In the preferred embodiment, the process bias adjustment is performed in two steps, coarse and fine. For the initial coarse setting of the bias voltage, Q/M is measured in the toning station prior to toning, and the toning efficiency, N, (i.e., the percent by which the applied toner neutralizes the voltage induced on the receiver sheet by the biased brush) is assumed to be some nominal value. The coarse bias voltage corresponding to the desired mass laydown is then computed, by the central processing unit of the LCU, from the following equation:
VB =Q/M [(M/A +K)2 -K2 ]/ 2Pv Et N
where VB is the electrical bias voltage; Q/M is the toner charge-to-mass ratio represented by the output of sensor 32; M/A is a desired toner mass per unit area; Pv is the toner mass density; Et is the toner dielectric constant; N is an assumed toning efficiency; and K=Pv ds (Et /Es), where ds is the sheet thickness; and Es is the dielectric constant of the sheet. The LCU then operates, after brush 16 begins to apply toner to the sheet, to fine tune the brush bias voltage based on the actual toning efficiency N'=VT /VB, where VT is a post-toning voltage represented by the output of electrometer 34.
Preferably, in carrying out the above bias adjustment, a series of test image patches is toned, using a range of bias voltages centered about the coarse value computed. The post-toning surface potential (VT) is measured for each patch. The desired mass laydown corresponds to a particular value of VT, and the corresponding VB is interpolated from the measured VT /VB relationship. This is the fine setting of VB for use in subsequent toning. The ratio VT /VB is saved for use as a nominal value of N in the next adjustment cycle.
In the above equation, values are required for the receiver (sheet) thickness (to ground layer) and dielectric constant. Values are also required for effective toner mass density and dielectric constant, taking into account the packing density of the toner particles on the receiver.
Mass laydown (and by inference, transmission density) may be computed regardless of receiver opacity. If the receiver is on a drum, there is no need to remove it as in conventional transmission densitometry. A coarse VB setting may be determined prior to toning. The test patches may be toned in the middle, or the most representative part, of the image area, then cleaned off prior to image recording the same area. The fine adjustment in the cycle compensates for shifting toning efficiency (percent completion), as produced, for example, by environmental changes (e.g., relative humidity and temperature changes).
The concept and preferred embodiment of the invention are particularly advantageous for image recording systems with bias development of initially uncharged receivers to a high toner mass laydown. The concept may be extended to electrophotographic imaging systems, either CAD or DAD, where the pre-toning Vt is non-zero. In such systems a second electrometer may be needed to measure the pre-toning potential, if it is subject to variability. The difference between the pre-toning and post-toning surface potentials is then used in the electrostatic equations.
The invention has been described with particular reference to preferred embodiments.
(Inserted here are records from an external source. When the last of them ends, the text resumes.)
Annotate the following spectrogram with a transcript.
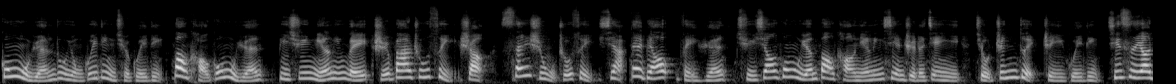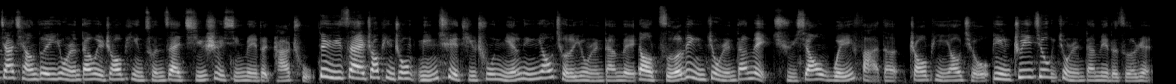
公务员录用规定却规定，报考公务员必须年龄为十八周岁以上，三十五周岁以下。代表委员取消公务员报考年龄限制的建议，就针对这一规定。其次，要加强对用人单位招聘存在歧视行为的查处。对于在招聘中明确提出年龄要求的用人单位，要责令用人单位取消违法的招聘要求，并追究用人单位的责任。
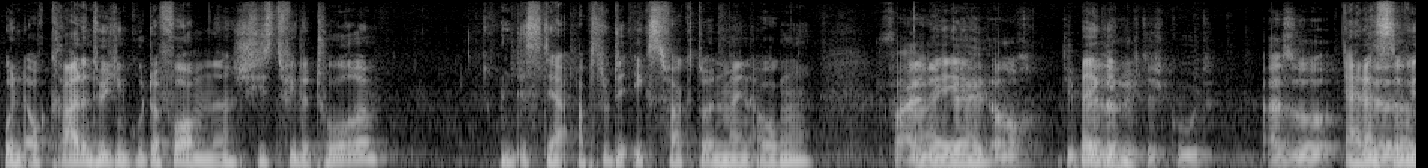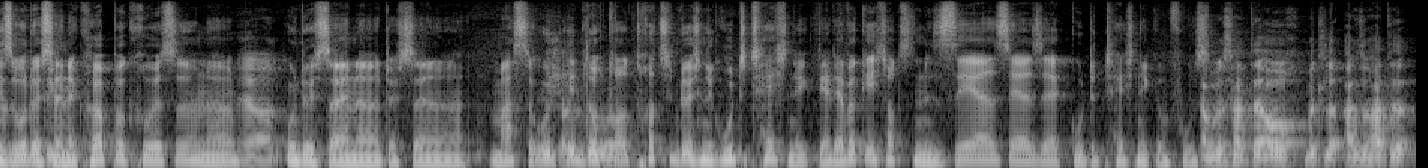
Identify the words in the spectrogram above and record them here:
und auch gerade natürlich in guter Form, ne? Schießt viele Tore und ist der absolute X-Faktor in meinen Augen. Vor allen Dingen, der hält auch noch die Bälle Belgien. richtig gut. Also, ja, das ist sowieso durch seine Körpergröße ne? Ja. und durch seine, durch seine Masse und Statur. eben doch trotzdem durch eine gute Technik. Der hat ja wirklich trotzdem eine sehr, sehr, sehr gute Technik im Fuß. Aber es hat er auch mittler also hat er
It will be appreciated, however, that certain modifications and variations can be made without departing from the true spirit of the invention. Such modifications and variations are intended to fall within the scope of the appended claims.